Last March I wrote a post here about the Domestic Violence Disclosure Scheme, better known as ‘Clare’s Law’, under which people may find out from the police whether their partner has a history of domestic violence. In the post, I asked whether the scheme would actually make much difference. Whilst hoping it would help some people, I expressed reservations about the scheme and concluded that I did not think it would have much effect.
It seems that I may have been proved wrong. Figures obtained by the Press Association under Freedom of Information requests show that since the scheme came into force in England and Wales last March there have been at least 3,760 applications so far, resulting in 1,335 disclosures. In other words, at least 1,335 people have been informed that their partner has a history of domestic violence.
So, the scheme is being used, and a large number of people have been given information which may ultimately mean that they do not become victims of domestic violence.
All well and good, but I do still have reservations about the scheme.
The first one is: what do these people do with the information? Do they all immediately leave their partners, or do they try to ‘work through the problem’, perhaps discussing the issue? Either way, they will be in a situation of great risk.
Leaving an abuser is not necessarily as easy as it may sound. They may well react violently to the relationship being ended, and may try to follow their victim, wherever they try to go.
Staying with the abuser is obviously even more risky: they may well take exception to their violent past being raised, possibly denying that it ever happened. The whole issue of domestic violence is often a matter of control, and if the abuser feels that their partner is trying to wrest control from them they may again react violently.

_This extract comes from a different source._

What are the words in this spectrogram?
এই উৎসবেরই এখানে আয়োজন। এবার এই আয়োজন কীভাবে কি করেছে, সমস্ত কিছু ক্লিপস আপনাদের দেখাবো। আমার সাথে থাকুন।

Clearly, anyone who receives information about their partner’s history of domestic violence will need proper help and assistance. I suspect, however, that the level of such help and assistance will vary from one area to the next.
Then there is the problem of all those applications that did not result in a disclosure. Obviously, anyone who makes an application must have some suspicions or concerns about their partner’s behaviour. As I said in my previous post, a negative result may lead to a false sense of security (many abusers will not have police records anyway). Perhaps that person’s ‘gut feeling’ which led them to make the application was right. If they had followed that gut feeling they may have ended the relationship, but the negative result may make them feel confident that they can stay.
In my previous post I also expressed doubts as to how many people at the start of a new relationship with someone that they are obviously fond of were going to stop and check if that person has a history of domestic violence. Obviously, that doubt still applies, although the figures suggest that the scheme is taking off and that the number of people who are aware of it is increasing.
That, however, leads to another problem. The scheme does not just enable people to apply for information; it also enables the police to warn potential victims who do not apply, under the so-called “right to know”. If this becomes common knowledge, will people simply rely upon the police letting them know if their partner has a history of domestic violence, without bothering to check themselves? Obviously, the police may not do so – they may well be unaware of the abuser’s new relationship in any event.
It seems that Clare’s Law is here to stay, and if it stops just one person from becoming a victim of domestic violence, then that is of course a good thing. It does, however, have its limitations, and those must be understood by anyone using it or seeking to rely upon it.